How to complete this task –
Give the count of lines below that include the word "sequence", and say nothing else.
━━ Information
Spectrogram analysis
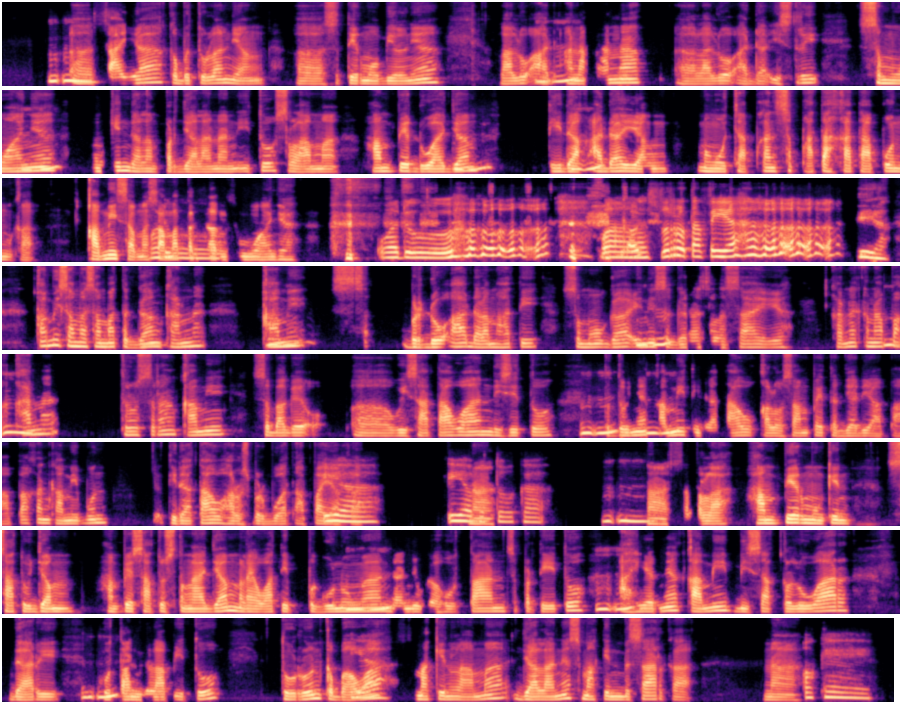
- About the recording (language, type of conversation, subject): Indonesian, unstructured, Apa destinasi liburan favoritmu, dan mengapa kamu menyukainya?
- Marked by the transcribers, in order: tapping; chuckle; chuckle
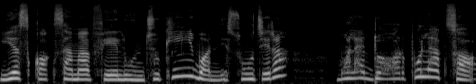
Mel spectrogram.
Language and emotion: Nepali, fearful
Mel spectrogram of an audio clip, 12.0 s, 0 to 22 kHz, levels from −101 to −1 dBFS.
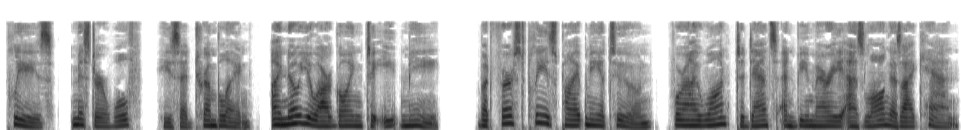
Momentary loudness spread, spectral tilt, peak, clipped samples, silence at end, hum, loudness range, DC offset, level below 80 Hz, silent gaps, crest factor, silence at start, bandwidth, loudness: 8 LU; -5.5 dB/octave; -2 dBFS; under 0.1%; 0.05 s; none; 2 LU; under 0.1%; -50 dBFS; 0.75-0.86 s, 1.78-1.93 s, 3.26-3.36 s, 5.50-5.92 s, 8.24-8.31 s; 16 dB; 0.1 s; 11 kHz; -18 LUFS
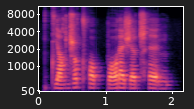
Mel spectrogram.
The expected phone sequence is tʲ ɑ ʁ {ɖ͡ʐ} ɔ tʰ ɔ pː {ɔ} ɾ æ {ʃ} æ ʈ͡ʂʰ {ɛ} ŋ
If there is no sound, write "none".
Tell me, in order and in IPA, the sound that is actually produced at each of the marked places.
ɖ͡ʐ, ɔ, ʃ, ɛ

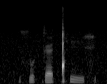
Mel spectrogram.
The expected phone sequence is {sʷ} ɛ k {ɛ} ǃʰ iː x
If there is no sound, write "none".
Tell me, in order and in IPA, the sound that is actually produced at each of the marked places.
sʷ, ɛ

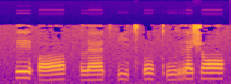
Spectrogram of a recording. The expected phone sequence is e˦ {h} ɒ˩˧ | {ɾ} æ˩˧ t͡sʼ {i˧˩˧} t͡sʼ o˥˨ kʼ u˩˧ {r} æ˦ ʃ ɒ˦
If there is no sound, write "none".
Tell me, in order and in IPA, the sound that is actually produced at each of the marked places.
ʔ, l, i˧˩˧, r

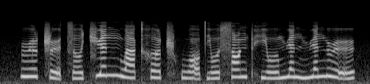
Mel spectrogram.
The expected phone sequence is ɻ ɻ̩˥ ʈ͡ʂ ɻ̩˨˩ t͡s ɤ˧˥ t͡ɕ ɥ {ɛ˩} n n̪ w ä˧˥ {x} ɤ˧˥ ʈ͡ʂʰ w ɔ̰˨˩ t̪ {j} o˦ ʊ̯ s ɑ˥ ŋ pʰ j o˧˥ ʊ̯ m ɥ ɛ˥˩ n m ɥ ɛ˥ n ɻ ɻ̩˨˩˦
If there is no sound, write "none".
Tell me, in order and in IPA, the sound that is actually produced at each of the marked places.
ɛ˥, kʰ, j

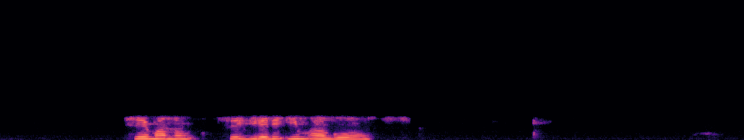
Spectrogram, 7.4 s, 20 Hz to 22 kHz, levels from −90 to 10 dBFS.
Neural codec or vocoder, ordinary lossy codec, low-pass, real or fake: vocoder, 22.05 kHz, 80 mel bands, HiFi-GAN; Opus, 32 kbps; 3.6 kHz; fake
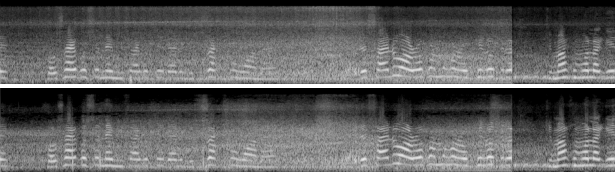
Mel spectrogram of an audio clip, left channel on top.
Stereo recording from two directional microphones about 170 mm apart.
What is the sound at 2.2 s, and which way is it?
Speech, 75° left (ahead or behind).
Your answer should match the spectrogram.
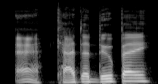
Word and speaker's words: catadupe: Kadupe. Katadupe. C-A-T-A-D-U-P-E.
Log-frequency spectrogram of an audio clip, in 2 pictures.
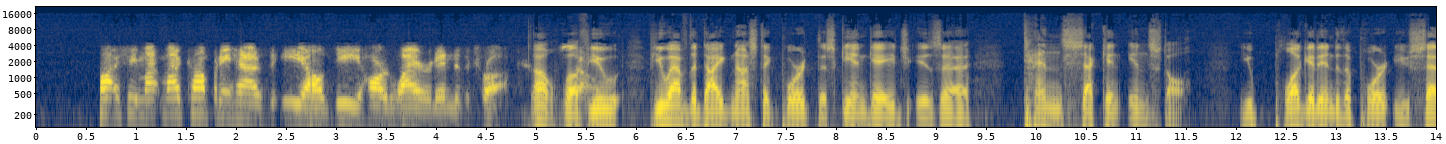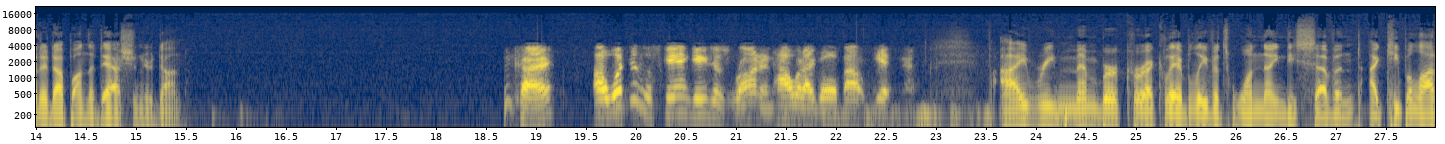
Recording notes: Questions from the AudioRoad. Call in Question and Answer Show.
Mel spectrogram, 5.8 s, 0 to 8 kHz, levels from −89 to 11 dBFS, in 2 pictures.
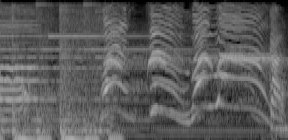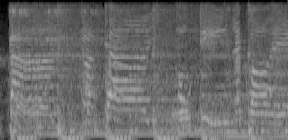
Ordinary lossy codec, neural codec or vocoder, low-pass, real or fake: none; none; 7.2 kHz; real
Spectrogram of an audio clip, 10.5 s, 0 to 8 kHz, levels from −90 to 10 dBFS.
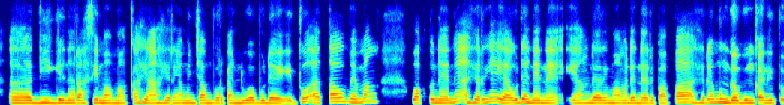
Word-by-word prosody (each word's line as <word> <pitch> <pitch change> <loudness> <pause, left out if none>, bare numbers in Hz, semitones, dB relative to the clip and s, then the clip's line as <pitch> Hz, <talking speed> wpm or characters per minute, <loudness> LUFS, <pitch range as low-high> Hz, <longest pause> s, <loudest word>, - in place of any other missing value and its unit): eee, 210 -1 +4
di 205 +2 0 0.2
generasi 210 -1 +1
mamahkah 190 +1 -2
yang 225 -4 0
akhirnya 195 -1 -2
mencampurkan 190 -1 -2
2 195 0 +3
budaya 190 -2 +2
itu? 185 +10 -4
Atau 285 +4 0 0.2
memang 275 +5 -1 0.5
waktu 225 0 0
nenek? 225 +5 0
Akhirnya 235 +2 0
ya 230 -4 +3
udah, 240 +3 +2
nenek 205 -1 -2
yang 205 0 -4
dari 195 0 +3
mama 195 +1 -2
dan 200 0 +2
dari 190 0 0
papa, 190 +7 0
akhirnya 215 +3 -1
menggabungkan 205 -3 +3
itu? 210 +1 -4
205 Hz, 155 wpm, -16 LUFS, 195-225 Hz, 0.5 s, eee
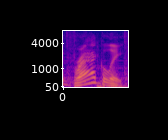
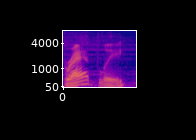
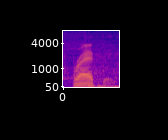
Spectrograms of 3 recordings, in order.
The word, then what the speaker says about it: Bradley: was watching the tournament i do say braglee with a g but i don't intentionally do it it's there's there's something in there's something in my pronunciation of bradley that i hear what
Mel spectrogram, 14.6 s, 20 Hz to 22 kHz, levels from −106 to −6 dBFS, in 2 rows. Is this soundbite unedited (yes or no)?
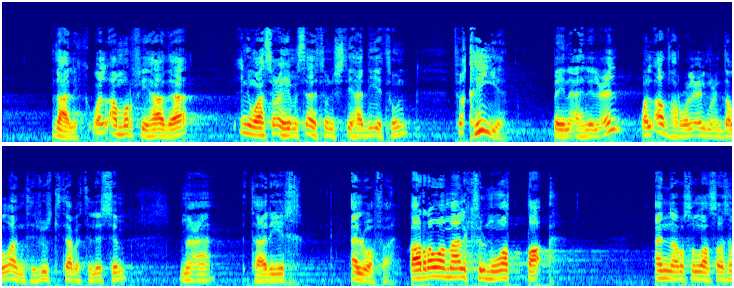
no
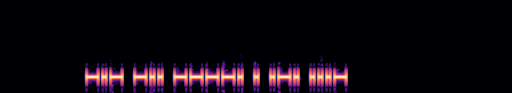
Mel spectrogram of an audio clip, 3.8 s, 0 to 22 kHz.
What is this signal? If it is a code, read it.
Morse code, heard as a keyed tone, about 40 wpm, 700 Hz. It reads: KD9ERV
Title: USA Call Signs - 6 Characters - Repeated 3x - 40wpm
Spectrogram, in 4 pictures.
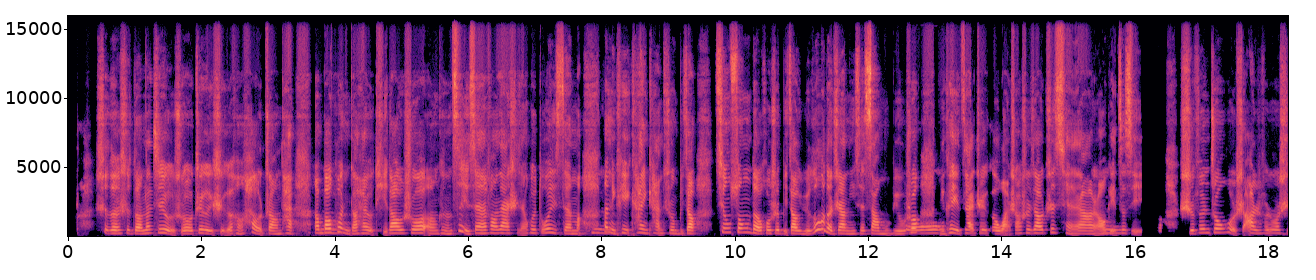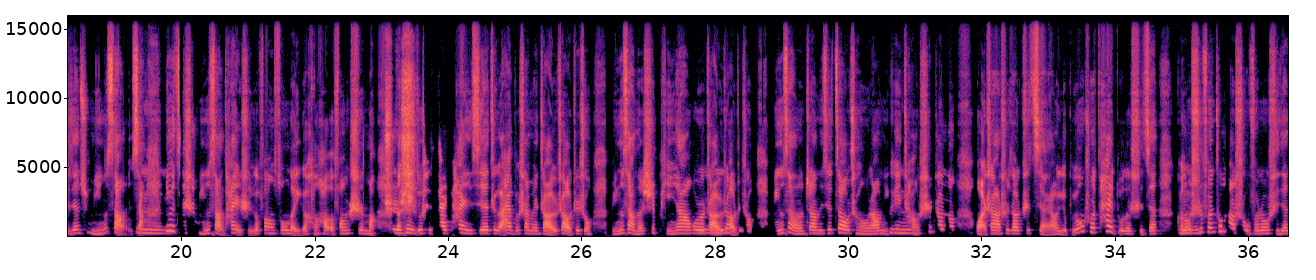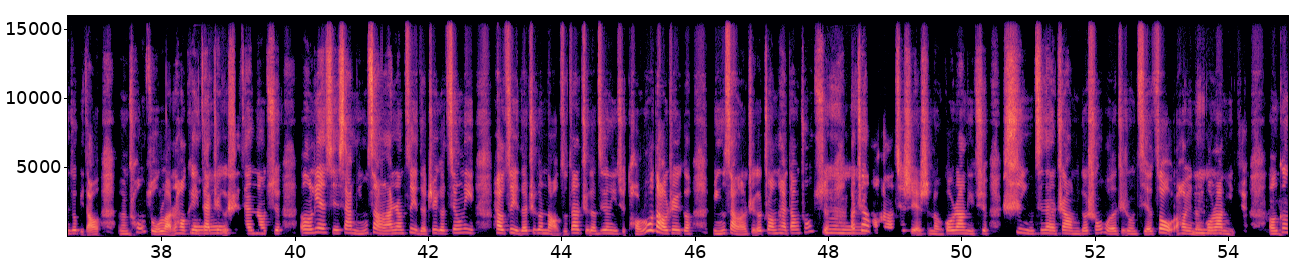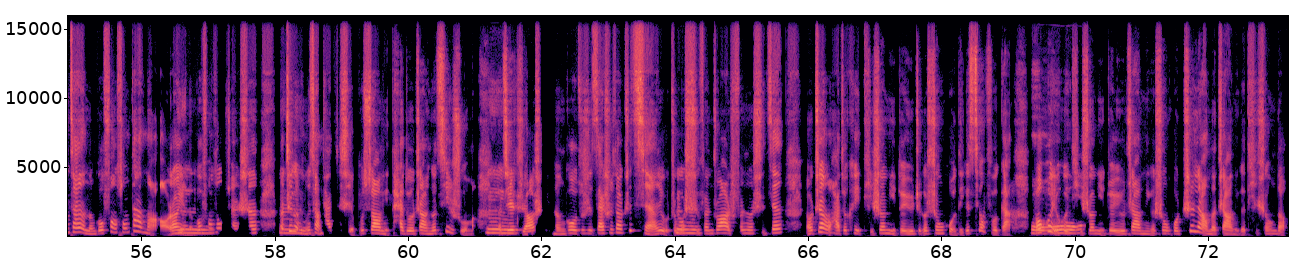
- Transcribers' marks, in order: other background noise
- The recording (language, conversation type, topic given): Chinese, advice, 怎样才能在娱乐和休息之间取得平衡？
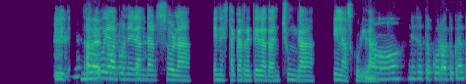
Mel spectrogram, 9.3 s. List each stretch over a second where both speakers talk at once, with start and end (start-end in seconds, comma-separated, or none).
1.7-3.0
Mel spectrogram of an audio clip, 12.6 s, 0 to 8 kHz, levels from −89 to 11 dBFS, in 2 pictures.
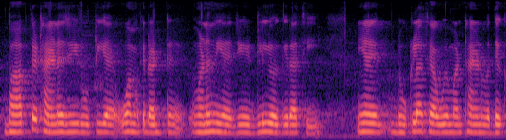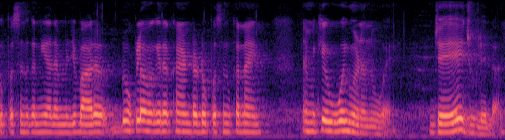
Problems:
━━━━
Answer area –
4